We can’t expect the reading students do at school to be enough.  Between now and June, I need your help in getting our children excited about continuing their reading over the summer.   If your child loves reading and has developed skills or habits that others might benefit from knowing, please share them with me!  We need to make what thriving readers do transparent and replicable.

If your child is a reluctant reader, let’s get together and figure out why?  What gets in the way of your child spending time in books?  Does your child have a plan for what they are going to read next?  Do they have a series or author they love?  Do they have a “to be read” list so when they hear about books of interest, they can make a note?  Do they listen to the podcasts made by children in their age group?  Do they always have a book with them?



On the evening of June 2 we will have a special reading celebration at the Beaverton City Library.  Between now and then, think about how we can get your child excited about reading.  If you visit our school library you’ll see evidence of a reading incentive program.  Our second graders are nearing the end of  reading race fashioned after a sled dog race in Alaska. When our buses were late last week, several kids immediately pulled a book out and started reading.  They were prepared!  One of our kindergarten students returned from a trip and the photos he shared with me included one of him relaxing with a book.    I hope that we go into summer encouraging all kids to read wildly!
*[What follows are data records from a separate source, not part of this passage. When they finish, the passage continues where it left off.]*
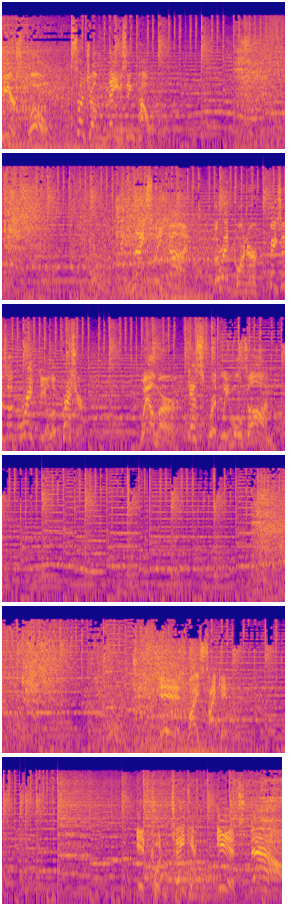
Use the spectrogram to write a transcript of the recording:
fierce blow! Such amazing power! Nicely done! The red corner faces a great deal of pressure. Wailmer desperately holds on. Hit by Psychic. It couldn't take it. It's down.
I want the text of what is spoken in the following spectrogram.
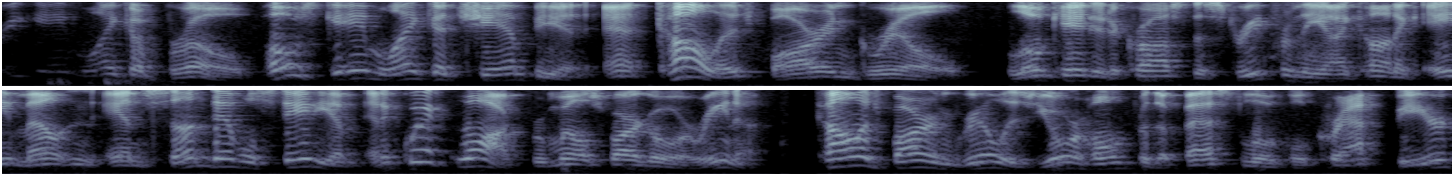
Pre-game like a pro, post-game like a champion at College Bar and Grill. Located across the street from the iconic A Mountain and Sun Devil Stadium and a quick walk from Wells Fargo Arena, College Bar and Grill is your home for the best local craft beer,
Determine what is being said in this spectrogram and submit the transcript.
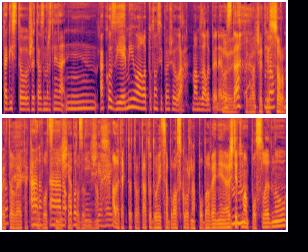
takisto, že tá zmrzlina, mm, ako zjem ju, ale potom si poviem, že uh, mám zalepené ústa. Tak radšej tie no, sorbetové, no. také Áno, ovocnejšie áno, podobne. ovocnejšie, No. hej. Ale tak toto, táto dvojica bola skôr na pobavenie. A ešte mm-hmm. tu mám poslednú.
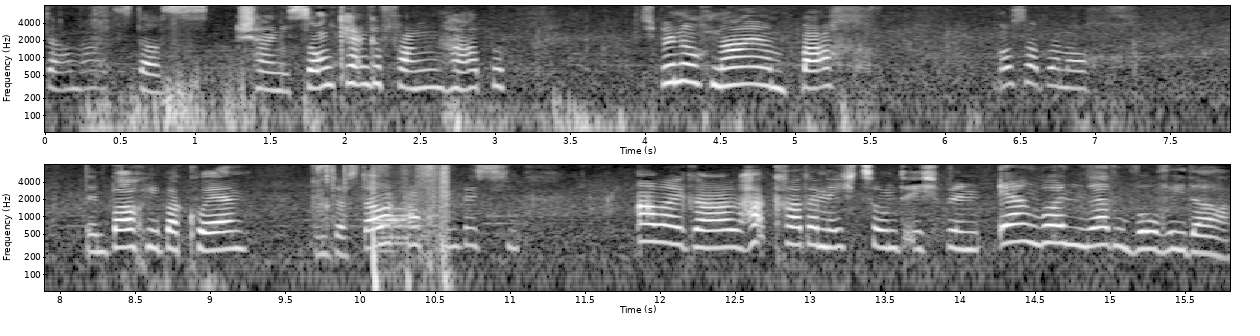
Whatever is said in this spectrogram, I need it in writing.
damals das Shiny Songkern gefangen habe. Ich bin noch nahe am Bach, muss aber noch den Bach überqueren und das dauert noch ein bisschen. Aber egal, hat gerade nichts und ich bin irgendwo nirgendwo wieder.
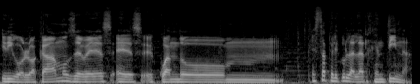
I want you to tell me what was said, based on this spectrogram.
y digo, lo acabamos de ver es, es cuando mm, esta película, La Argentina,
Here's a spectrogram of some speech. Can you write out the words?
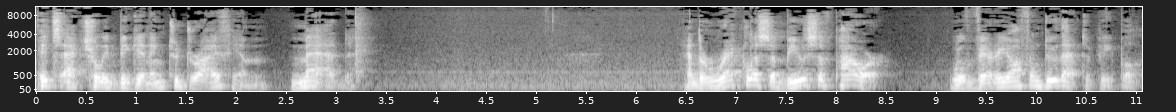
It's actually beginning to drive him mad. And the reckless abuse of power will very often do that to people.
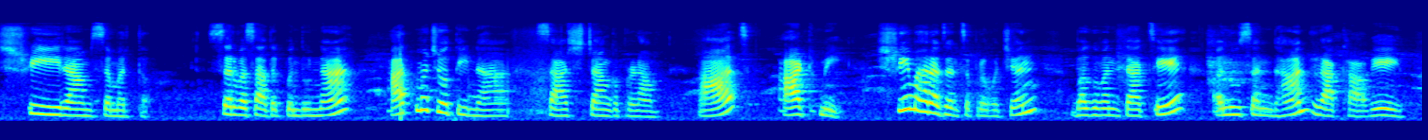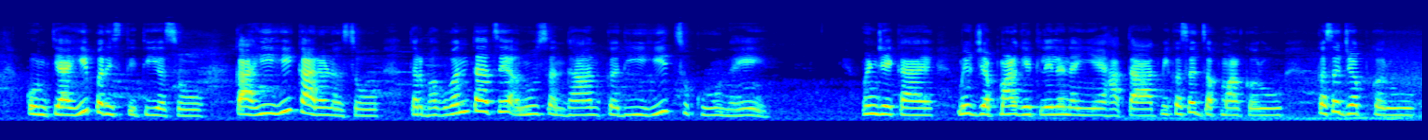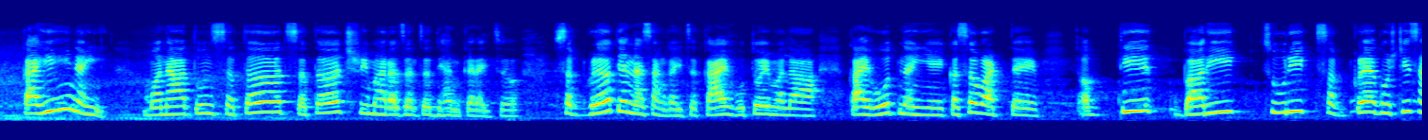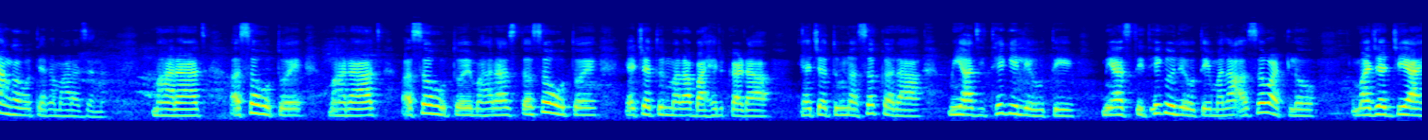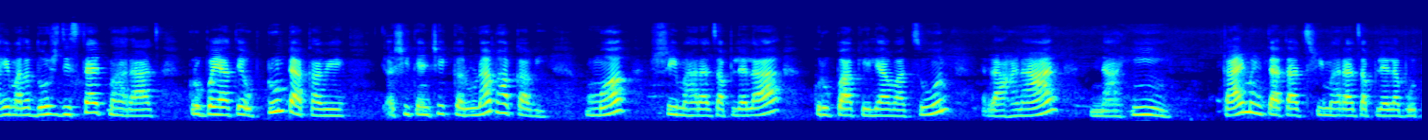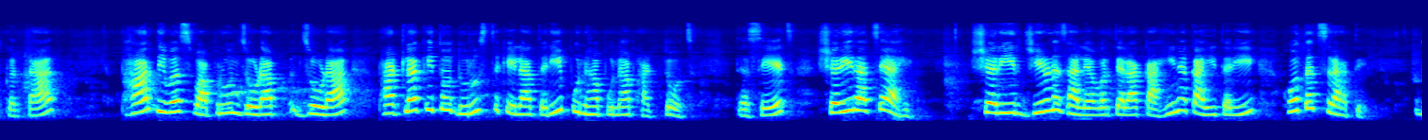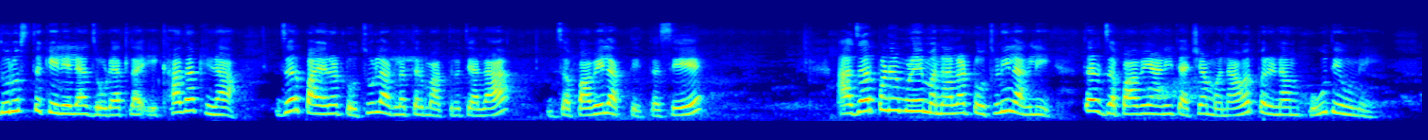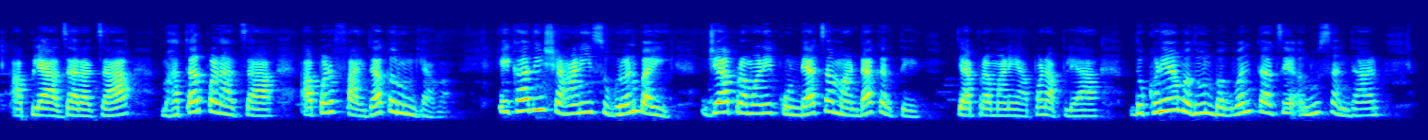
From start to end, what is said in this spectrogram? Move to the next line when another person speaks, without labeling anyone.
श्रीराम समर्थ. सर्व साधक बंधूंना आत्मज्योतींना साष्टांग प्रणाम. आज आठ मे. श्री महाराजांचं प्रवचन भगवंताचे अनुसंधान राखावे. कोणत्याही परिस्थिती असो काहीही कारण असो तर भगवंताचे अनुसंधान कधीही चुकवू नये. म्हणजे काय? मी जपमाळ घेतलेलं नाही आहे हातात. मी कसं जपमाळ करू? कसं जप करू? काहीही नाही. मनातून सतत सतत श्री महाराजांचं ध्यान करायचं. सगळं त्यांना सांगायचं काय होतो आहे मला? काय होत नाही आहे कसं वाटतं आहे अगदी बारीक चुरीक सगळ्या गोष्टी सांगावं त्यांना महाराजांना. महाराज असं होतो आहे महाराज असं होतो आहे महाराज तसं होतो आहे याच्यातून मला बाहेर काढा. ह्याच्यातून असं करा. मी आज इथे गेले होते. मी आज तिथे गेले होते. मला असं वाटलं माझ्यात जे आहे मला दोष दिसत आहेत महाराज. कृपया ते उपटून टाकावे. अशी त्यांची करुणा भाकावी. मग श्री महाराज आपल्याला कृपा केल्या वाचून राहणार नाही. काय म्हणतात आज श्री महाराज आपल्याला बोध करतात? फार दिवस वापरून जोडा जोडा फाटला की तो दुरुस्त केला तरी पुन्हा पुन्हा फाटतोच. तसेच शरीराचे आहे. शरीर जीर्ण झाल्यावर त्याला काही ना काहीतरी होतच राहते. दुरुस्त केलेल्या जोड्यातला एखादा खिळा जर पायाला टोचू लागला तर मात्र त्याला जपावे लागते. तसे आजारपणामुळे मनाला टोचणी लागली तर जपावे आणि त्याच्या मनावर परिणाम होऊ देऊ नये. आपल्या आजाराचा म्हातारपणाचा आपण फायदा करून घ्यावा. एखादी शहाणी सुगरणबाई ज्याप्रमाणे कोंड्याचा मांडा करते त्याप्रमाणे आपण आपल्या दुखण्यामधून भगवंताचे अनुसंधान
Making the reading behaviors explicit (when so much is going on in the brain so  it is not easy for others to see) helps our children understand how thriving readers engage with text by asking questions, making predictions and connections, and determining importance.  While I was at the jury duty training, the teacher in me chuckled a bit when the video shown taught what jurors should look like and sound like with,  “Pay attention by moving your head to look at the person who is talking.”  In school, we try to explicitly teach the behaviors needed for different situations.   


  



Being explicit about the student behaviors we hope children will show helps children set goals too!  Here is an example of behaviors kids are expected to show in PE.  Think about what YOU think about while reading and how you might share those with your child.

With Gratitude,
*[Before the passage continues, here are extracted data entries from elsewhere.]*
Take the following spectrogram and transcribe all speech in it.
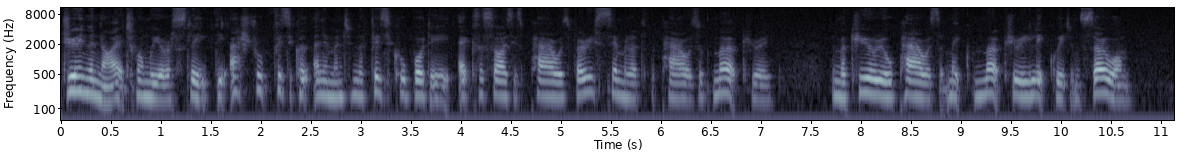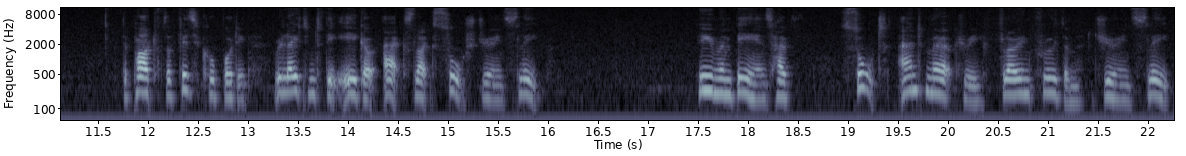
During the night, when we are asleep, the astral physical element in the physical body exercises powers very similar to the powers of Mercury, the mercurial powers that make Mercury liquid, and so on. The part of the physical body relating to the ego acts like salt during sleep. Human beings have salt and mercury flowing through them during sleep.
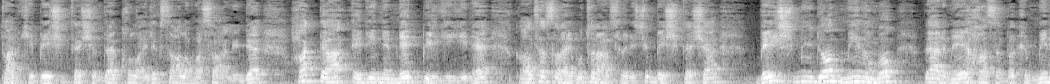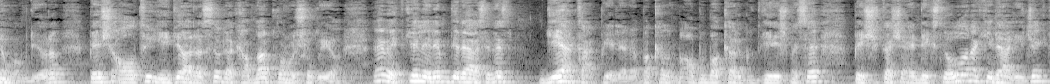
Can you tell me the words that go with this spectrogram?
Tabii ki Beşiktaş'ın da kolaylık sağlaması halinde. Hatta edindiğim net bilgi yine Galatasaray bu transfer için Beşiktaş'a 5 milyon minimum vermeye hazır. Bakın minimum diyorum. 5, 6, 7 arası rakamlar konuşuluyor. Evet gelelim dilerseniz diğer takviyelere. Bakalım Abu Bakar gelişmesi Beşiktaş'a endeksli olarak ilerleyecek.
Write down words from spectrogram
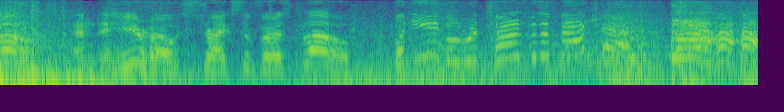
oh and the hero strikes the first blow, but evil returns with a backhand.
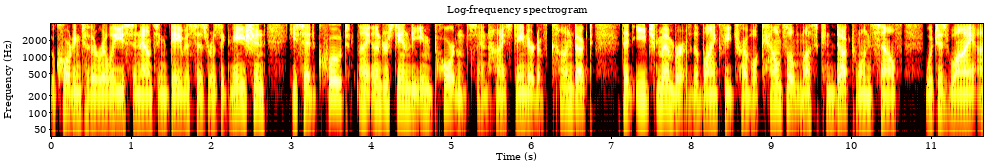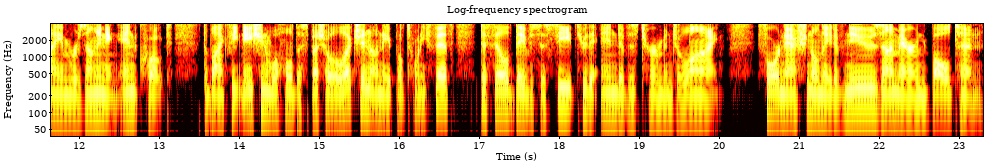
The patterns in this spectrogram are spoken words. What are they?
According to the release announcing Davis's resignation, he said, quote, I understand the importance and high standard of conduct that each member of the Blackfeet Tribal Council must conduct oneself, which is why I am resigning, end quote. The Blackfeet Nation will hold a special election on April 25th to fill Davis's seat through the end of his term in July. For National Native News, I'm Aaron Bolton.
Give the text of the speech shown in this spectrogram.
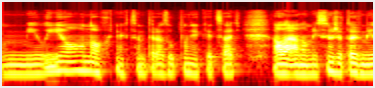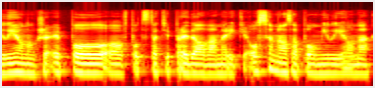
miliónoch, nechcem teraz úplne kecať, ale áno, myslím, že to je v miliónoch, že Apple eh, v podstate predal v Amerike 18,5 milióna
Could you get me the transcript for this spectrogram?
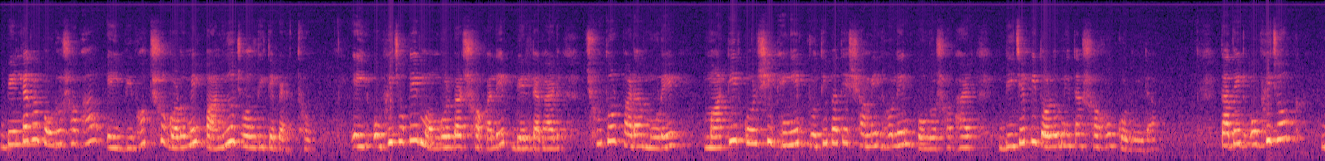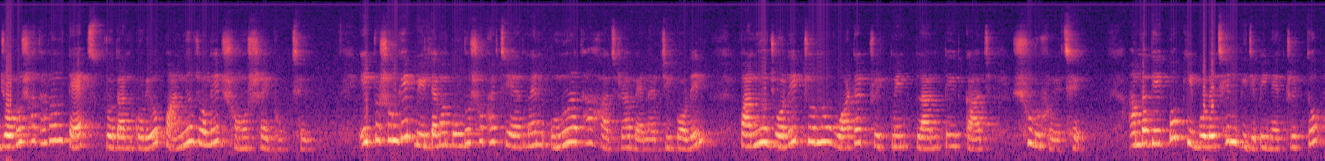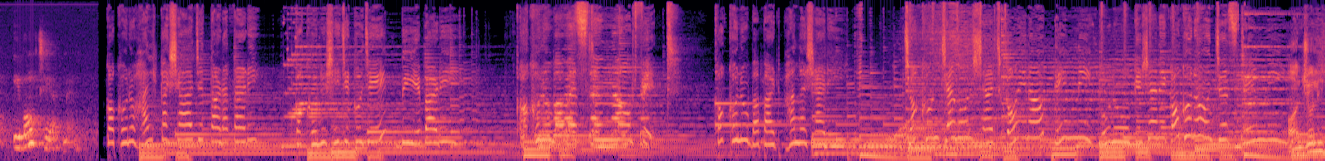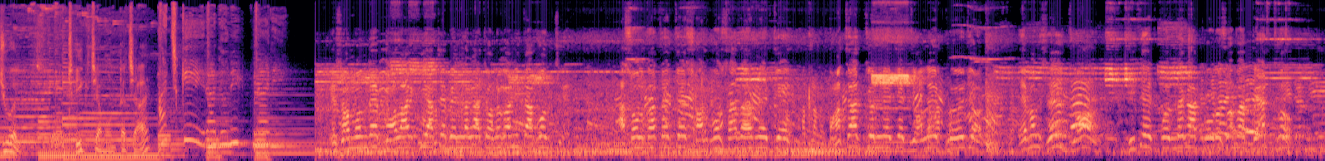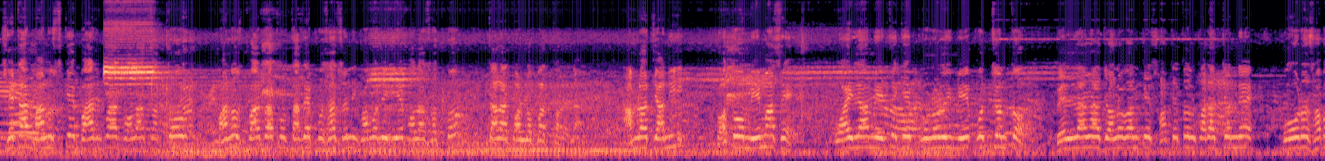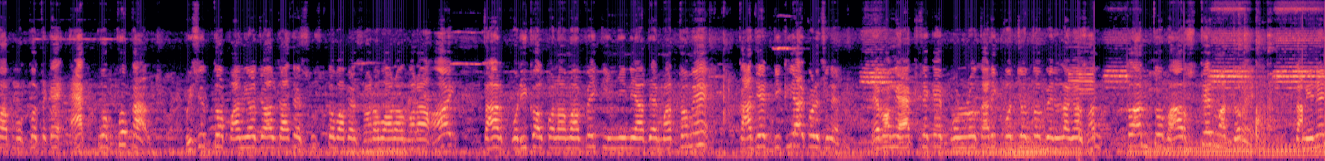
বেলডাঙ্গা পৌরসভা এই বিভৎস গরমে পানীয় জল দিতে ব্যর্থ। এই অভিযোগে মঙ্গলবার সকালে বেলডাঙ্গার ছুতরপাড়া মোড়ে মাটির কলসি ভেঙে প্রতিবাদে সামিল হলেন পৌরসভার বিজেপি দলনেতা সহ কর্মীরা। তাদের অভিযোগ, জনসাধারণ ট্যাক্স প্রদান করেও পানীয় জলের সমস্যায় ভুগছেন। এই প্রসঙ্গে বেলডাঙ্গা পৌরসভার চেয়ারম্যান অনুরাধা হাজরা ব্যানার্জি বলেন, পানীয় জলের জন্য ওয়াটার ট্রিটমেন্ট প্ল্যান্টের কাজ শুরু হয়েছে। আমরা দেখব কি বলেছেন বিজেপি নেতৃত্ব এবং চেয়ারম্যান। কখনো হালকা সাজ তাড়াতাড়ি কখনো সেজে গুজে বিয়ে বাড়ি। কখনো বা ওয়েস্টার্ন আউটফিট কখনো বা পাট ভাঙা শাড়ি। যখন যেমন সাজ গয়না তেমনি কোনো কেশানে কখনো জাস্ট এমনি অঞ্জলি জুয়েলার্স ঠিক যেমনটা চায়। আজকের আধুনিক নারী। এ সম্বন্ধে বলার কি আছে বেলডাঙ্গা জনগণই তা বলছে। আসল কথা হচ্ছে সর্বসাধারণের যে বাঁচার জন্য যে জলের প্রয়োজন এবং সেই জল দিতে বেলডাঙ্গা পৌরসভা ব্যর্থ, সেটা মানুষকে বারবার বলা সত্ত্বেও, মানুষ বারবার তাদের প্রশাসনিক ভবনে গিয়ে বলা সত্ত্বেও তারা কর্ণপাত করে না। আমরা জানি গত মে মাসে, পয়লা মে থেকে পনেরোই মে পর্যন্ত বেলডাঙ্গা জনগণকে সচেতন করার জন্যে পৌরসভা পক্ষ থেকে এক পক্ষকাল বিশুদ্ধ পানীয় জল যাতে সুস্থভাবে সরবরাহ করা হয়, তার পরিকল্পনা মাফিক ইঞ্জিনিয়ারদের মাধ্যমে কাজের ডিক্লিয়ার করেছিলেন এবং এক থেকে পনেরো তারিখ পর্যন্ত বেলডাঙ্গা সংক্রান্ত ভাস্টের মাধ্যমে মেনে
Teresa Clemens-Brower
Principal

Check out these staff blogs!

Appreciation
  •  Thanks to Noel Tyner for sharing so much information about Autism for Awareness month.

 
Reminders
  • After School Safety-The paved path around our field and the pavement around the playground are closed to children from 2:50pm until 3:20pm so that buses and day care vans can pick up students. 
  • Bus Stop Safety- If your child rides the bus, please remind them to stay several feet away from the street and to be mindful of cars. Kids should not play chase or push games at the bus stop. 

Wish List-These are things or jobs that make a difference to our kids, teachers or school. Send in items or let Mrs. CB know if you can volunteer.
  • Diaper and paper towel donations for the Beaverton Help Center.
  • Volunteers to serve on a Future Ready team as we focus on the digital citizenship skills our students will need to have in order to be safe, respectful and responsible.

Upcoming Events
April 8- PTC Sponsored Assembly
April 28-Jog-a-thon
April 28-Science Technology Engineering Art and Math Night (STEAM Night)
April 29-Staff Development Day-No School
May 13-Carnival
May 19- Kindergarten and 1st Grade Music Program at 6:30pm
May 27-No School-Assessment Day
May 30-No School-Holiday
June 10-Field Day (Volunteers will be needed.  Please make sure you’ve completed the new online volunteer application and background check.)
June 11-Run with the Eagles 5K
June 17-Last Day of School